The staff member said he only speaks Korean and English. I told him we could speak Korean to which he replied in English.

He gave up communicating with me verbally and showed me a piece of paper with questions written on it.

The main question was to confirm whether I've taken a fever remedy or had symptoms of COVID-19. I had not, so I was showed to the shed for testing.

The Little Shed Area For Testing

The testing involved taking a long cotton swab and probing my throat very deep and the cotton swab turning for 5 seconds. The same was repeated with my nostril.

Some people on the Internet have mentioned it hurt, but it was okay for me.

I was told I would receive the result by the next day, but I never received any result. I just knew, if no one comes knocking on my door at random hours, it would mean I tested negative.

The Quarantine Facility

*Please note that pricing, meals, amenities and facility may differ depending on each hotel.

Ramada Yongin

I was assigned to a nice room with two twin beds with a large bathroom. But the joy didn't last long as I realized there was no washing machine and I would have to handwash my clothes.

You can open the window and loook outside. Looking out to the streets, I could see that the hotel was located in a quite remote area. Probably to make sure people don't sneak out to crowded places.

It was nice to see the mountains outside, having a little nature view was probably the best thing about the quarantine.

The Food

I was served three meals a day; breakfast at 8:00, lunch at 12:00 and dinner at 18:00.

Other than the three meal times, the staff members don't come around. For urgent needs, I would have to follow the instructions in the room and call the front desk.




Overall, I thought the food was quite good. The only downside was that the food was pretty cold and there was no microwave in the room.

It only had an electric kettle for boiling water.

Before handing out the food, the hotel will let everyone know by broadcasting.
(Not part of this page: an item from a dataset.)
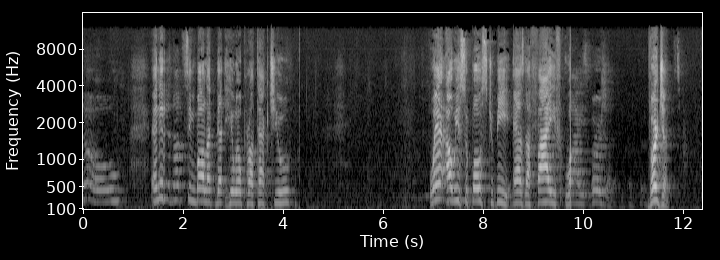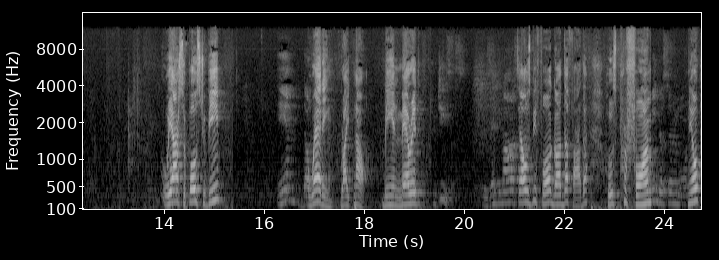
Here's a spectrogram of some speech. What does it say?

I usually waited 5 minutes before opening the door to get the food.

The orange bags provided are for garbage.

Every day from 18:30 to 19:00, all I had to do was place all the garbage into the bag, no sorting out for recycling needed, and place it by the door.

A lot of people were wondering whether they could have guests or order food delivery at a quarantine hotel in Korea. Simply put, it is not allowed. After all, people are here to quarantine not be on a vacation.
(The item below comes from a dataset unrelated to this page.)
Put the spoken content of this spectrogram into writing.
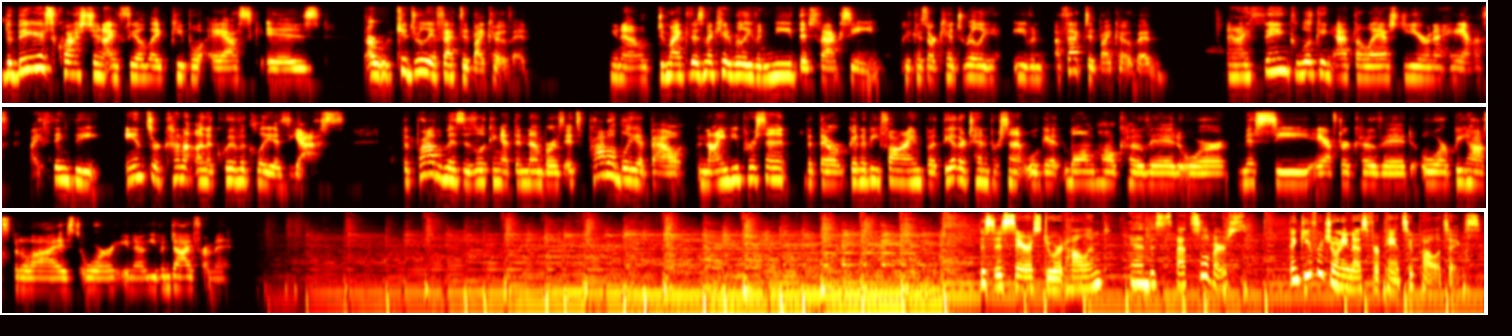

I highly recommend everyone to follow the instructions from the Korean authority and to take a vacation when the situation with the pandemic improves globally.
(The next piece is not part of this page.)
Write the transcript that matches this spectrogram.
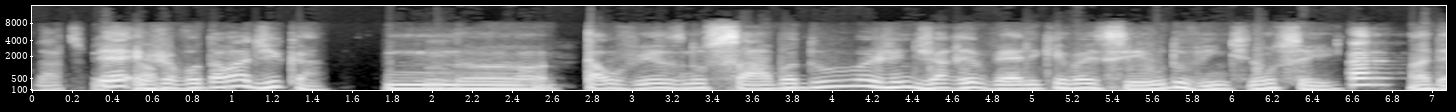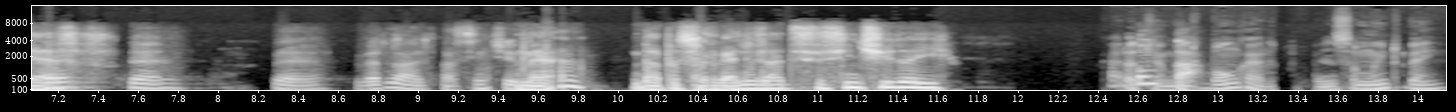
data especial. É, eu já vou dar uma dica. Hum. No, talvez no sábado a gente já revele quem vai ser o do 20, não sei. É, uma dessas. É, é, é verdade, faz sentido. Né? Dá pra se organizar sentido. desse sentido aí. Cara, então, tu é tá. muito bom, cara. Tu pensa muito bem.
One thing you could do is maybe bring cup ramens and snacks that you can cook up quickly with hot water.

The hotel I stayed at didn't allow food and beverage deliveries, but it allowed for friends and family to send packages to the hotel. Packages will be place by the room door at night.

After My Quarantine

Because the check-out and getting back to Seoul had me rushing, I didn't have a proper chance to take pictures, but I'll still explain how it went.

Although technically the quarantine for people end on the 14th day at 23:59 (26th at 23:59 in my case), people could not leave until 7am the next day unless a friend or a family member came to pick them up at the hotel with a car past midnight.

Otherwise, the hotel provides a drop-off service to Suseo Station and Unseo Station, and from there you can finally move around places freely.

Because Suseo Station is located close to Gangnam, I got off there. Then, I took a taxi to my home in Mullaedong.

Unseo Station is in Incheon, so you can pick and choose the station closer to your destination.

That's it for my 14-day quarantine experience in Korea!

Hope you guys found the information useful and let me know if you have any questions by leaving a comment below.